Colorado is set to offer a $12 million income-based e-bike incentive program, building on the successful Denver ebike rebate program. It’s also $2 million more than California’s long delayed program, despite having just 14% of California’s population.
Oops. A Wisconsin man will spend another six months behind bars after a judge revoked his deferred sentencing agreement for noncompliance, after he originally spent just two months in jail for seriously injuring a bike rider; he will also be required to maintain absolute sobriety for the next five years.
The Federal Highway Administration has approved New York City’s proposed congestion pricing plan, after an environmental review resulted in a “Finding of No Significant Impact” on the surrounding region.
The star of TLC’s Welcome to Plathville is taking a sabbatical from social media after her 15-year old brother was killed in a collision while riding his bike in Franklin County, Virginia.
Florida bike riders could soon get that healthy radioactive glow, after the state legislature passed a law mandating a study of using radioactive phosphogypsum as a paving material, although using the agricultural byproduct would require EPA approval.
No bias here. A couple of candidates for mayor of Toronto clashed over whether bike lanes help or hurt traffic congestion, even as one insists he’s not anti-bike lanes while promising to rip them out anyway.
That’s more like it. A British appeals court increased the sentence of a “callous,” speeding driver, resentencing him to six years behind bars for killing a man on a bicycle while driving at 82mph, after concluding the original sentence of four years and eight months was too lenient.

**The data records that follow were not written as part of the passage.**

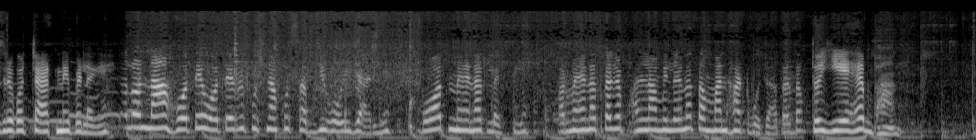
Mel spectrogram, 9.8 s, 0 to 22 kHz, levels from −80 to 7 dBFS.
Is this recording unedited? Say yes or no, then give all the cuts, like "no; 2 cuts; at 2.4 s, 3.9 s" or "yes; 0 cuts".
no; 3 cuts; at 1.3 s, 4.1 s, 8.0 s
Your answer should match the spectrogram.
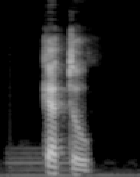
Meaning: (noun) 1. Catholic, often one who is overly pontifical 2. abbreviation for Institut Catholique de Paris; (adjective) Catholic
- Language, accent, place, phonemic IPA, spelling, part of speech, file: French, France, Lyon, /ka.to/, catho, noun / adjective, LL-Q150 (fra)-catho.wav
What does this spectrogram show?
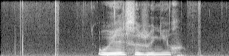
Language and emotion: Russian, sad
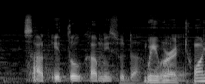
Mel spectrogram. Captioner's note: speaking foreign language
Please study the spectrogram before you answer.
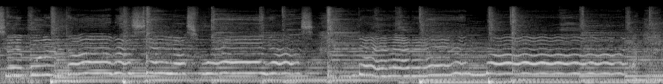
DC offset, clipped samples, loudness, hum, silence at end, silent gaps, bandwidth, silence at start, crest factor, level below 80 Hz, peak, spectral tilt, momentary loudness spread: under 0.1%; under 0.1%; -15 LUFS; none; 0 s; none; 16 kHz; 0 s; 14 dB; -38 dBFS; 0 dBFS; -5.5 dB/octave; 3 LU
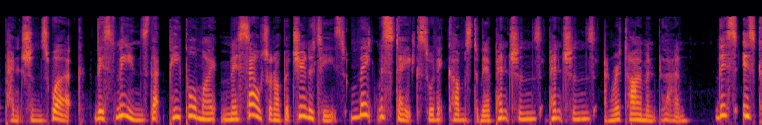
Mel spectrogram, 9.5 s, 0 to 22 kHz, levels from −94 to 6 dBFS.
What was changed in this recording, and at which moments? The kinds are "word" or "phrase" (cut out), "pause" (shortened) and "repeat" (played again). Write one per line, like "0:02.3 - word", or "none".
0:04.4 - word
0:06.0 - word
0:06.8 - repeat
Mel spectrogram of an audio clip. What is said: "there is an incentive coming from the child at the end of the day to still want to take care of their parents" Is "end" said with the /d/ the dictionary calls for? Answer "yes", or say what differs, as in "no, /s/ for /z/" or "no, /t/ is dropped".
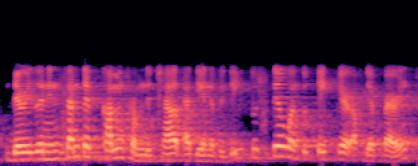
yes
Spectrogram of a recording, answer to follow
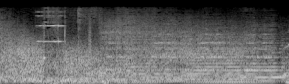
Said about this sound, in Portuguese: Brutus é atingido por um tiro e morre na hora.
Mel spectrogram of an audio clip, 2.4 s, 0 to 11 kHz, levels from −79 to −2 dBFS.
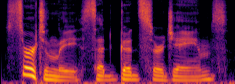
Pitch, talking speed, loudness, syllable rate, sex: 120 Hz, 125 wpm, -20 LUFS, 3.6 syllables/s, male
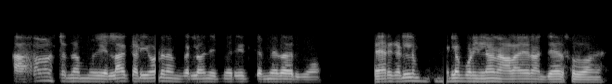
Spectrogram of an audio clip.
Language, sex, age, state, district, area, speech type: Tamil, male, 18-30, Tamil Nadu, Dharmapuri, rural, conversation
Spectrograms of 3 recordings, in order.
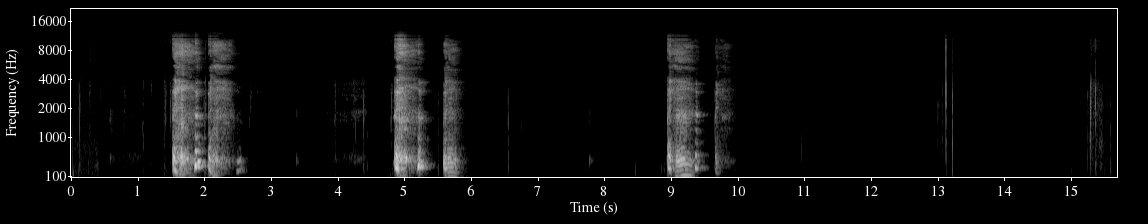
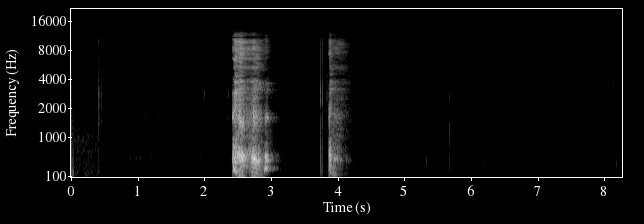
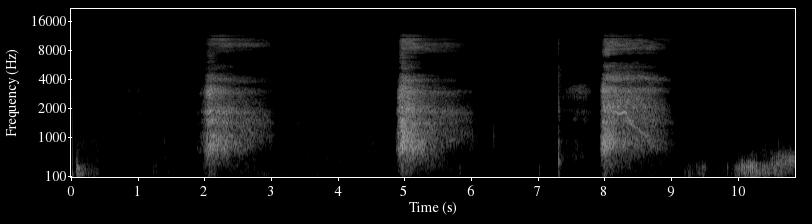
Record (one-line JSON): {"three_cough_length": "15.7 s", "three_cough_amplitude": 17579, "three_cough_signal_mean_std_ratio": 0.24, "cough_length": "8.3 s", "cough_amplitude": 16530, "cough_signal_mean_std_ratio": 0.21, "exhalation_length": "10.9 s", "exhalation_amplitude": 3906, "exhalation_signal_mean_std_ratio": 0.41, "survey_phase": "beta (2021-08-13 to 2022-03-07)", "age": "65+", "gender": "Female", "wearing_mask": "No", "symptom_cough_any": true, "symptom_runny_or_blocked_nose": true, "symptom_fatigue": true, "symptom_other": true, "symptom_onset": "4 days", "smoker_status": "Ex-smoker", "respiratory_condition_asthma": false, "respiratory_condition_other": false, "recruitment_source": "Test and Trace", "submission_delay": "2 days", "covid_test_result": "Positive", "covid_test_method": "ePCR"}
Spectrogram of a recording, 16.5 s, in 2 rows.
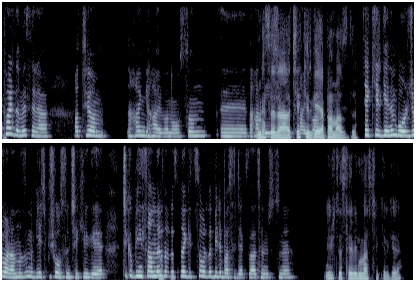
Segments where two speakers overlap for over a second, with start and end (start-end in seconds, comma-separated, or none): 5.1-6.5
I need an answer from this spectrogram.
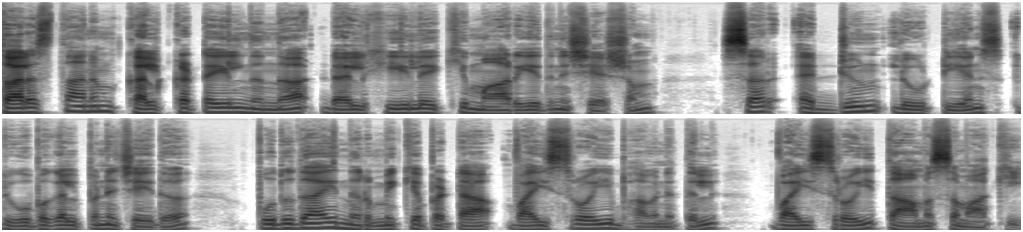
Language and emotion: Malayalam, neutral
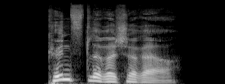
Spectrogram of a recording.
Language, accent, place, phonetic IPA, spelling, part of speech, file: German, Germany, Berlin, [ˈkʏnstləʁɪʃəʁɐ], künstlerischerer, adjective, De-künstlerischerer.ogg
- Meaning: inflection of künstlerisch: 1. strong/mixed nominative masculine singular comparative degree 2. strong genitive/dative feminine singular comparative degree 3. strong genitive plural comparative degree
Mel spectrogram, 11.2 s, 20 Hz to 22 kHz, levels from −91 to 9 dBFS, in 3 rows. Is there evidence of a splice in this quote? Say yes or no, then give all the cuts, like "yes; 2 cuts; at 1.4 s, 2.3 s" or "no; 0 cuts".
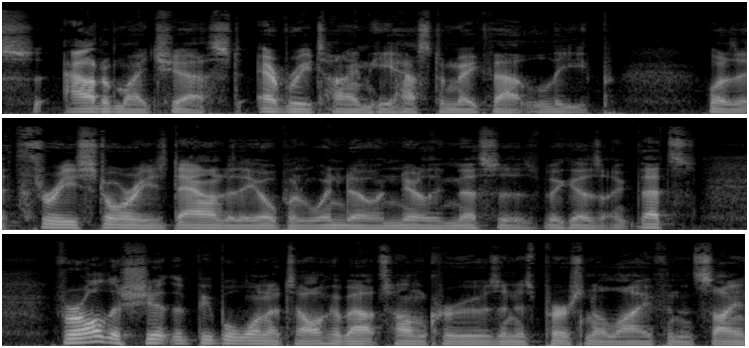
no; 0 cuts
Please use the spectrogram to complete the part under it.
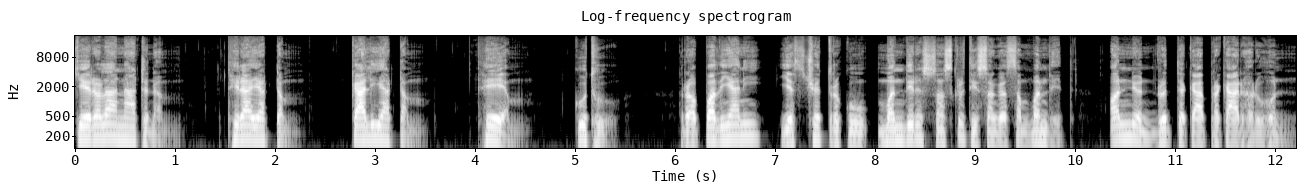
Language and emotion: Nepali, neutral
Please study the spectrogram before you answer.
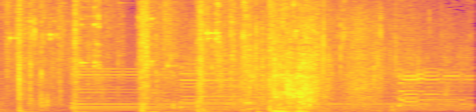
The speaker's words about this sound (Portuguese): E do meio dessa construção sai um, um homem num cavalo, lentamente se aproximando de vocês.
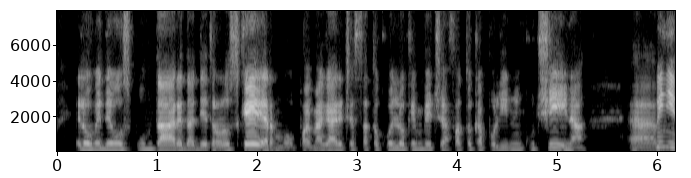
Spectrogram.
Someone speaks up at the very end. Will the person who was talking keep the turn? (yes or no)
no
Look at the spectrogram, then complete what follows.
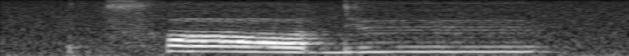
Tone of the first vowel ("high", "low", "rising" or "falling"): falling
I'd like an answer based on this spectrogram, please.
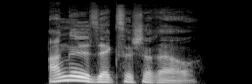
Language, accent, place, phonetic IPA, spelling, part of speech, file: German, Germany, Berlin, [ˈaŋl̩ˌzɛksɪʃəʁɐ], angelsächsischerer, adjective, De-angelsächsischerer.ogg
- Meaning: inflection of angelsächsisch: 1. strong/mixed nominative masculine singular comparative degree 2. strong genitive/dative feminine singular comparative degree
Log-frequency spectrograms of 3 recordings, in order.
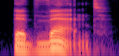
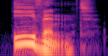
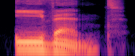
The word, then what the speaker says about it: event: I want to quickly point out the pronunciation of the word event. Many people say event but the stress is on the second part event. Event event. This is not event.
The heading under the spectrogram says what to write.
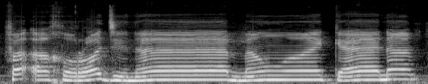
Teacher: इस खौ को हम पुर पढ़ेंगे क्योंकि खौ हरूफ मुस्तालिया में से है। रॉ को हम पुर पढ़ेंगे क्योंकि रॉ के ऊपर ज़बर है, रॉ हरूफ मुस्तालिया में से नहीं है।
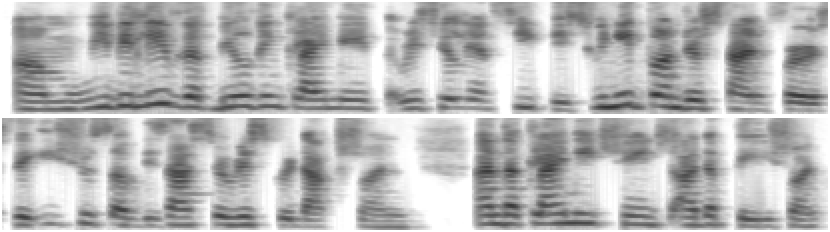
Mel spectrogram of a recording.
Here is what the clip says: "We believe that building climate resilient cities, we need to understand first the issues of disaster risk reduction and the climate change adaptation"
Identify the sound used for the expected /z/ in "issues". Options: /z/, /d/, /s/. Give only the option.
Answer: /s/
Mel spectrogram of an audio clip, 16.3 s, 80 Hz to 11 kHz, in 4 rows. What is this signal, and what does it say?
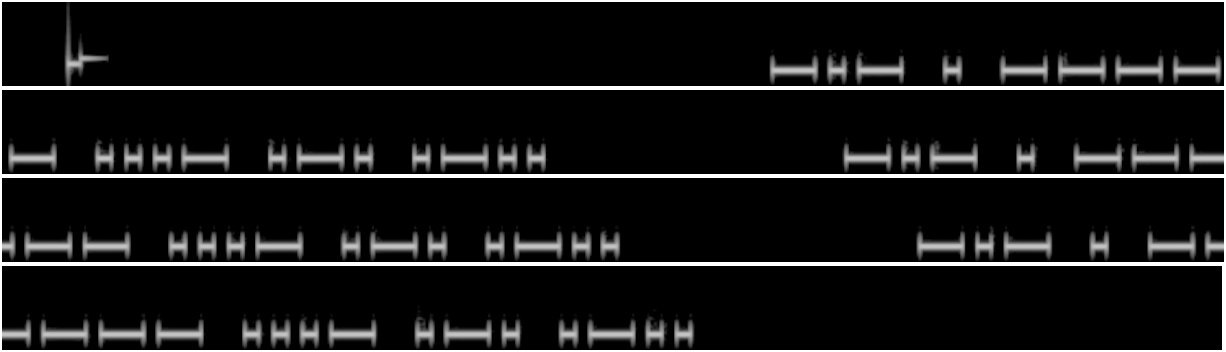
Morse code, heard as a keyed tone, about 25 wpm, 700 Hz. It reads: KE0VRL KE0VRL KE0VRL
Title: USA Call Signs - 6 Characters - Repeated 3x - 25wpm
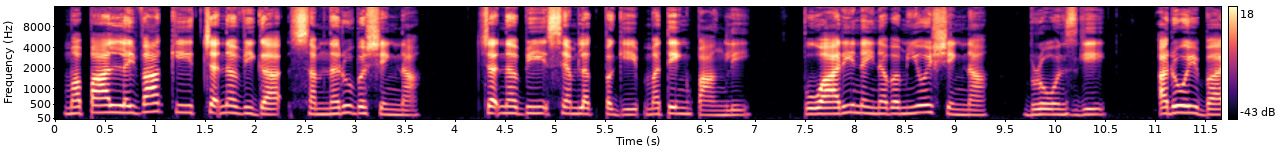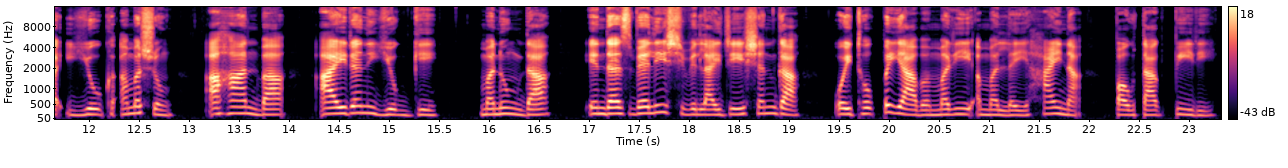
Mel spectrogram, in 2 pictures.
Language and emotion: Manipuri, neutral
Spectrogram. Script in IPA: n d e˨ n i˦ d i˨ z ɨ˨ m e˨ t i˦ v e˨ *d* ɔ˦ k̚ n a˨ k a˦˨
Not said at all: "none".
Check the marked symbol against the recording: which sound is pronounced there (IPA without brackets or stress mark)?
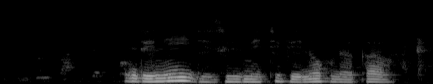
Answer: n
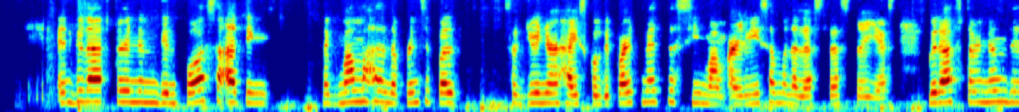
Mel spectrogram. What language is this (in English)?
Filipino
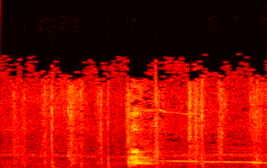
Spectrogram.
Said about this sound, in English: That must be Prince, old Lemp's dog.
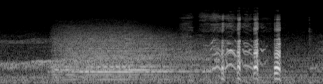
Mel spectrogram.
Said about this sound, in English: Every time a fucking fire truck goes by, it's like I feel like I actually need to like No, me too. plug my ears a little bit. It's actually pretty intense sometimes.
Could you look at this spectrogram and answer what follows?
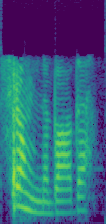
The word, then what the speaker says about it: Frognerbadet: Jag har övat så mycket att jag bad min norska väninna berätta för mig hur man ska uttala det. – Frognerbadet.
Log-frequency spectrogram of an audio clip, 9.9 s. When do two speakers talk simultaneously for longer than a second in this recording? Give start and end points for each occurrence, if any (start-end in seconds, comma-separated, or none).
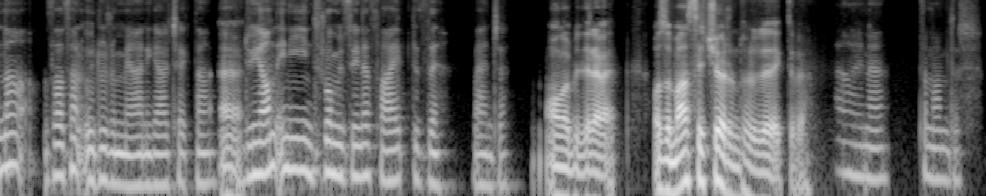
none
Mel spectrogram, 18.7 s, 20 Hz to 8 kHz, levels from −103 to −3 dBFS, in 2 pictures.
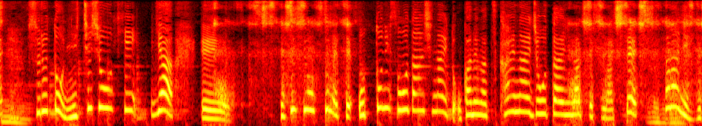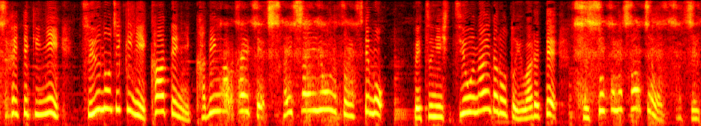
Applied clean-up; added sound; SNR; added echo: neural mask model RNNoise.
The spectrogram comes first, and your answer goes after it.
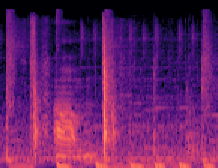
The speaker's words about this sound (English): They say you can put like just have the apple and put it in, but I chop it up a little bit more just because, I don't know, I just feel like those are big pieces.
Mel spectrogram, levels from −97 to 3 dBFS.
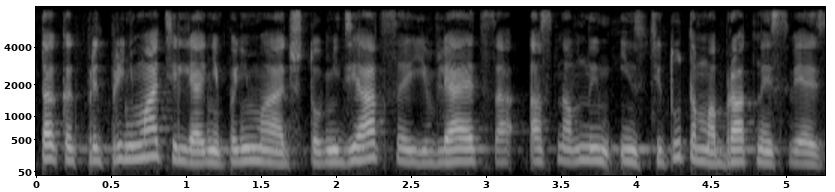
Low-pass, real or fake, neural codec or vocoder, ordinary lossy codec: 7.2 kHz; real; none; none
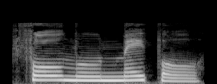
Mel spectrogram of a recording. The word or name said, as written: full moon maple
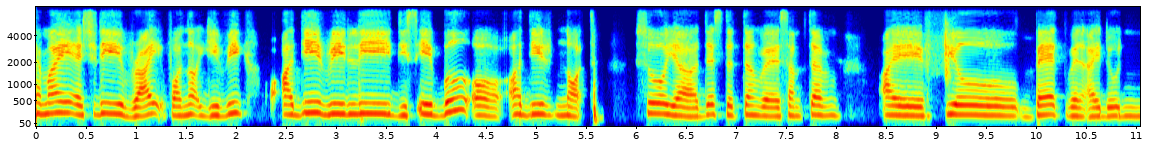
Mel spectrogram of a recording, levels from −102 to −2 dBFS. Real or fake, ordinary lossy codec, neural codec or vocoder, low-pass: fake; none; codec, 16 kHz in and 24 kHz out, 1 kbps, XY-Tokenizer; 7.2 kHz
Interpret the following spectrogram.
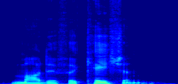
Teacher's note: the first syllable receives secondary stress, and the placement of primary stress has shifted to the fourth syllable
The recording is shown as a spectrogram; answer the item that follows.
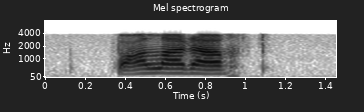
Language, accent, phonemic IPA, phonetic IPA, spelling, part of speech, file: Armenian, Eastern Armenian, /pɑlɑˈɾɑχt/, [pɑlɑɾɑ́χt], պալարախտ, noun, Hy-պալարախտ.ogg
- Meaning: tuberculosis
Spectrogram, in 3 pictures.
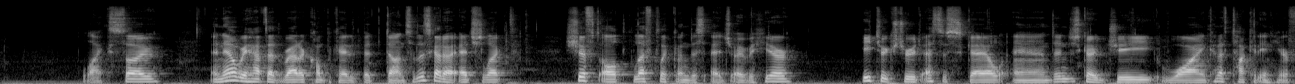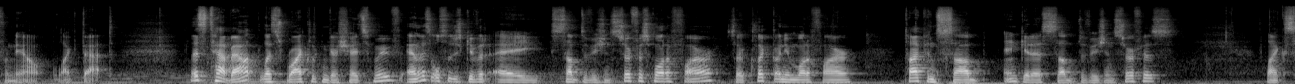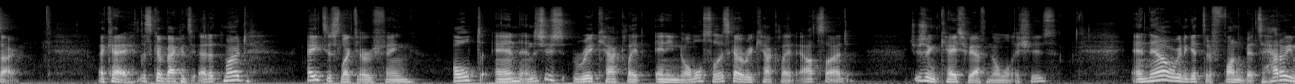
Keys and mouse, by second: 1.4-3.1 middle drag, 4.2 click, 4.7 alt+a, 5.9 alt+shift+click, 6.7 middle click, 8.4 s, 8.4 e, 8.7 s, 10.4 click, 10.7 middle click, 11.0 g, 11.2 y, 12.4 click, 12.9-13.9 middle drag, 14.7 Tab, 15.4-15.9 right drag, 20.3-23.9 drag, 24.7-26.4 middle drag, 27.0 Tab, 27.2 middle click, 28.6 a, 30.4 alt+n, 33.8-35.8 middle drag, 37.0 middle click.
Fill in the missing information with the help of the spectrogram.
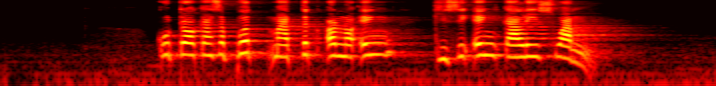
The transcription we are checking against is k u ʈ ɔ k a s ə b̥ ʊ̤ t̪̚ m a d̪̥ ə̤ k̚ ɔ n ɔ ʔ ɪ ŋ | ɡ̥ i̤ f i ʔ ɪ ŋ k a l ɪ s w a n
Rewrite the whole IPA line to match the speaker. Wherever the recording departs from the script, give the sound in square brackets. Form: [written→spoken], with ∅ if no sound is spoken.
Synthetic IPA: k u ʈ ɔ k a s ə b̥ ʊ̤ t̪̚ m a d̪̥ ə̤ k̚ ɔ n ɔ ʔ ɪ ŋ | ɡ̥ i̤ [f→s] i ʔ ɪ ŋ k a l [ɪ→i] s w a n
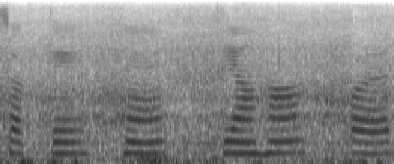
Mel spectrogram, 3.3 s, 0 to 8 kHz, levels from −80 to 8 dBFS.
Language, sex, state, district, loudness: Hindi, female, Chandigarh, Chandigarh, -14 LUFS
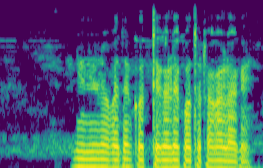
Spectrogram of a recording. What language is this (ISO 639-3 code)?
ben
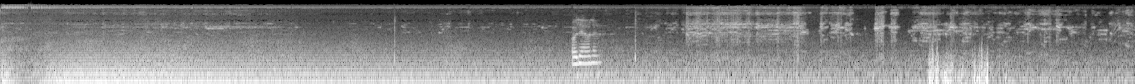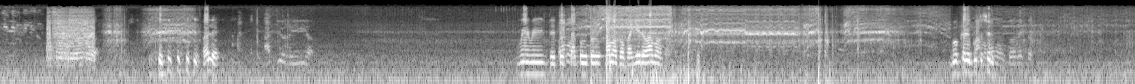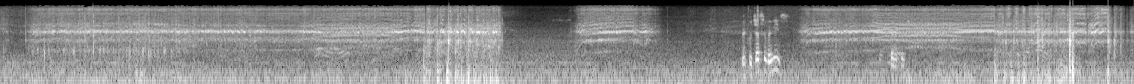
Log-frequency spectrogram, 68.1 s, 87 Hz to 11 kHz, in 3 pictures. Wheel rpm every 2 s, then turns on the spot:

Ebike sales are booming throughout Europe — except in the UK, where they actually shrank last year. But that may have more to do with the UK deciding it’s not part of Europe anymore.
Here’s another one for your bike bucket list, with the new Seine à Vélo bike route that follows the river from Paris to the Normandy coast.
Bicycling reports one man is dead, and two other people injured, after a stoned Spanish motorcyclist plowed into a group of Polish bike riders vacationing in Mallorca. As usual, read it on Yahoo if the magazine blocks you.
After a South African bike rider was killed when he fell off his bike and was struck by a driver, the local press somehow feels the need to note that his bike was undamaged. As if it’s okay as long as his bike survived.
In a surprising turn, Norway’s Andreas Leknessund took the leader’s jersey from pre-race favorite Remco Evenepoel in Tuesday’s 4th stage of the Giro, becoming just the second Norwegian to wear the pink jersey, and the first in 42 years.
American Sepp Kuss successfully pulled off a high risk, high speed battery swap in Monday’s Stage 3 of the Giro.
Bicycling offers a calendar of amateur bike races and events for the next two years. This one isn’t available on other sites, however, so you’re on your own if the magazine blocks you.
Your next e-cargo bike could be grown, not made. Now you, too, can use your new e-truck to charge your ebike.
And that feeling when the internet really loves your new bike fest logo.
LOVE this poster for a bicycling event
by u/filmAF in DesignPorn
Be safe, and stay healthy. And get vaccinated, already.
Oh, and fuck Putin, too.